"And then mostly guys are not trying to park at truck stops, they're trying to get closer and closer to their place, to their destination before their time runs out," says Brinson. "They're actually parking at rest areas now"

Ohio has 1,350 truck parking stops at rest areas around the state. Ohio Department of Transportation spokesman, Matt Bruning, says there are no plans to add spaces.

"As we see truck traffic continue to increase that's something we can take a look at. But as of right now, there are just no plans to expand that capacity at this time," says Bruning.

An improving economy during the last several years is a contributing factor to demand for overnight truck parking. But, Bruning says so are recent federal rules limiting driving time.

"We know that truckers are under these mandates to only be on the road for a certain period of time, they do need a place to park and we recognize that," Bruning says. "So it looks like a lot of them are obviously utilizing those free rest areas that we have along the interstates and the other highways here in the state of Ohio."

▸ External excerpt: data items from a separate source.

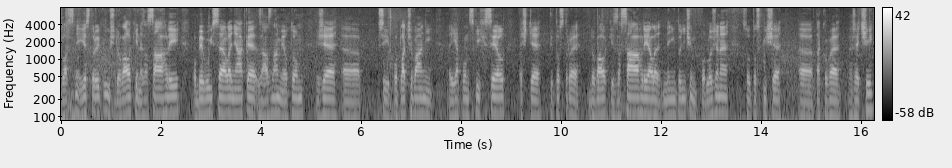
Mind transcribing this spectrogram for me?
vlastně je strojky už do války nezasáhly, objevují se ale nějaké záznamy o tom, že eh, při potlačování japonských sil ještě tyto stroje do války zasáhly, ale není to ničím podložené, jsou to spíše eh, takové řeči.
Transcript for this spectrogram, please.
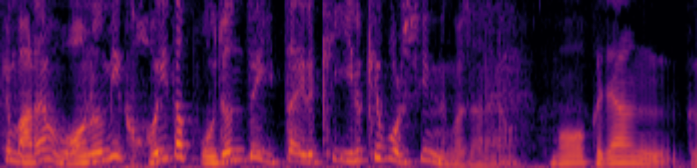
그 말하면 원음이 거의 다 보존돼 있다 이렇게 이렇게 볼 수 있는 거잖아요. 뭐 그냥 그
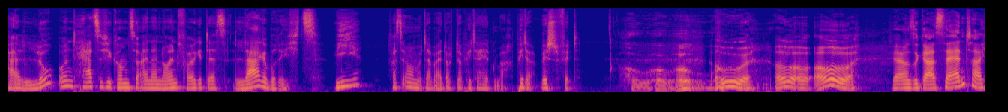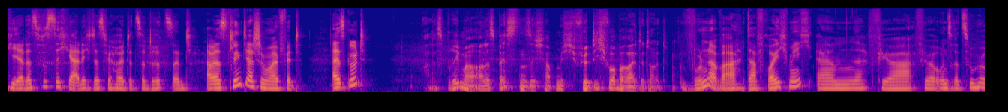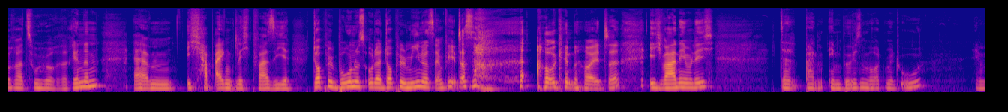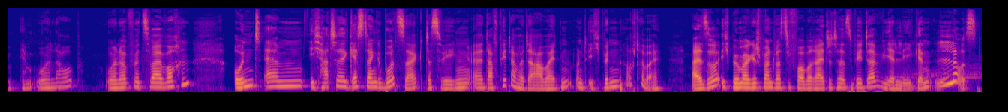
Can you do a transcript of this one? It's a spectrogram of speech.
Hallo und herzlich willkommen zu einer neuen Folge des Lageberichts. Wie fast immer mit dabei Dr. Peter Hettenbach. Peter, bist fit? Ho, ho, ho. Oh, oh, oh, oh. Wir haben sogar Santa hier. Das wusste ich gar nicht, dass wir heute zu dritt sind. Aber das klingt ja schon mal fit. Alles gut? Alles prima, alles bestens. Ich habe mich für dich vorbereitet heute. Wunderbar, da freue ich mich ähm, für, für unsere Zuhörer, Zuhörerinnen. Ähm, ich habe eigentlich quasi Doppelbonus oder Doppelminus im Peters Augen heute. Ich war nämlich da, beim, im bösen Wort mit U im, im Urlaub. Urlaub für zwei Wochen. Und ähm, ich hatte gestern Geburtstag, deswegen äh, darf Peter heute arbeiten und ich bin auch dabei. Also, ich bin mal gespannt, was du vorbereitet hast, Peter. Wir legen los.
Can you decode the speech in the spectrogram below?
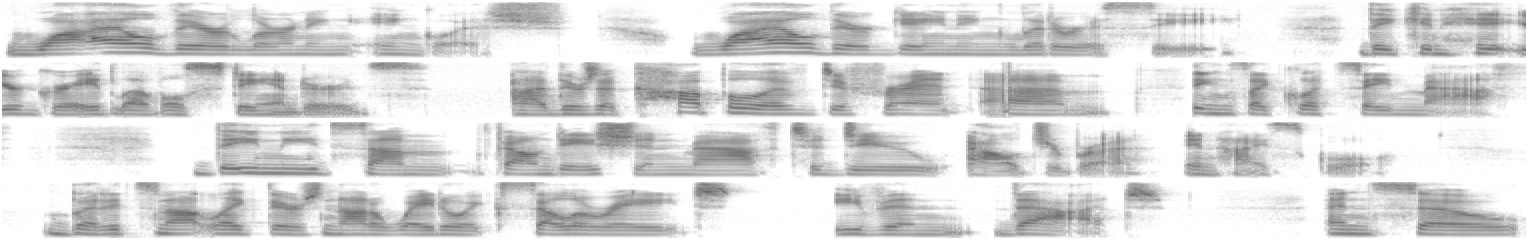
while they're learning English, while they're gaining literacy. They can hit your grade level standards uh, there's a couple of different um, things, like let's say math. They need some foundation math to do algebra in high school, but it's not like there's not a way to accelerate even that. And so,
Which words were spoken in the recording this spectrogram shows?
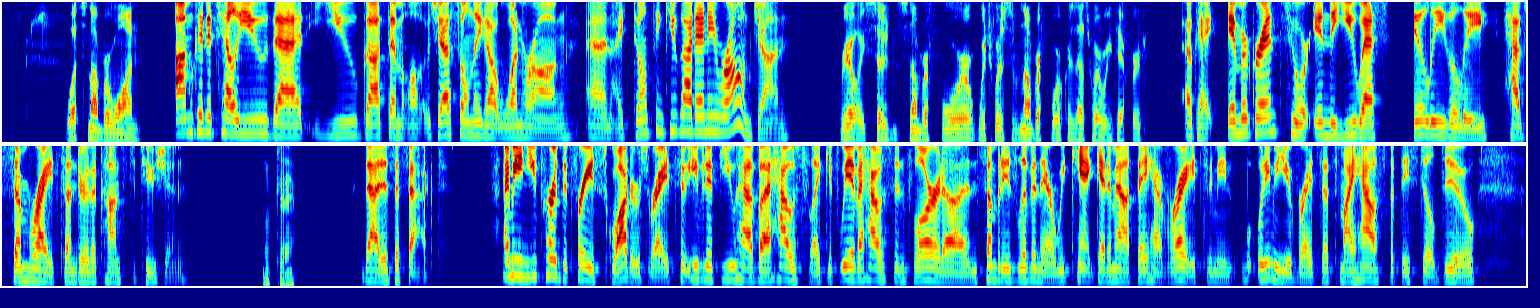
What's number one? I'm going to tell you that you got them all. Jess only got one wrong, and I don't think you got any wrong, John. Really? So it's number four. Which was number four? Because that's where we differed. Okay, immigrants who are in the U.S. illegally have some rights under the Constitution. Okay. That is a fact. I mean, you've heard the phrase squatters' rights. So even if you have a house, like if we have a house in Florida and somebody's living there, we can't get them out. They have rights. I mean, what do you mean you have rights? That's my house, but they still do.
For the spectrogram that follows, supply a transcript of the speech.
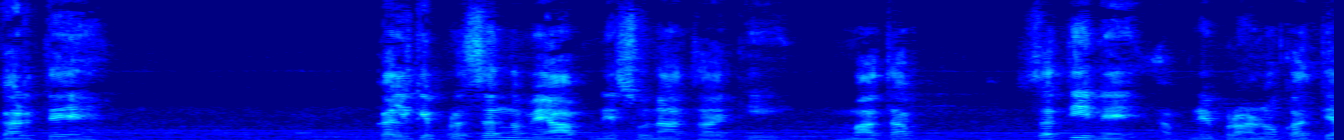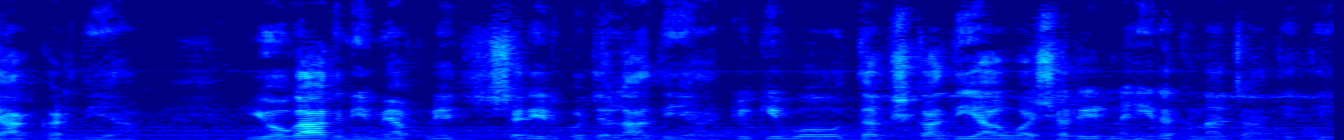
करते हैं। कल के प्रसंग में आपने सुना था कि माता सती ने अपने प्राणों का त्याग कर दिया, योगाग्नि में अपने शरीर को जला दिया, क्योंकि वो दक्ष का दिया हुआ शरीर नहीं रखना चाहती थी,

Brinson explains that most trucks are now equipped with GPS and electronic logs. Drivers have to pull over for mandated breaks while driving. Otherwise, both drivers and the companies that employ them face stiff fines and penalties. The rules have changed driver behaviour.

"When I first started  everybody was going haywire, you know, you get to do what you want to do, you had guys that drank a lot of coffee. But now, it's more relaxing. You can actually do your job and be more relaxed and more energized," Brinson says.

Brinson  prefers the free rest areas operated by the state. When stopping overnight he looks for a quieter roadside rest area than commercial truck stops with constant noise and bright lights. As he pulls out of the Delaware County rest stop, he's headed for upstate New York.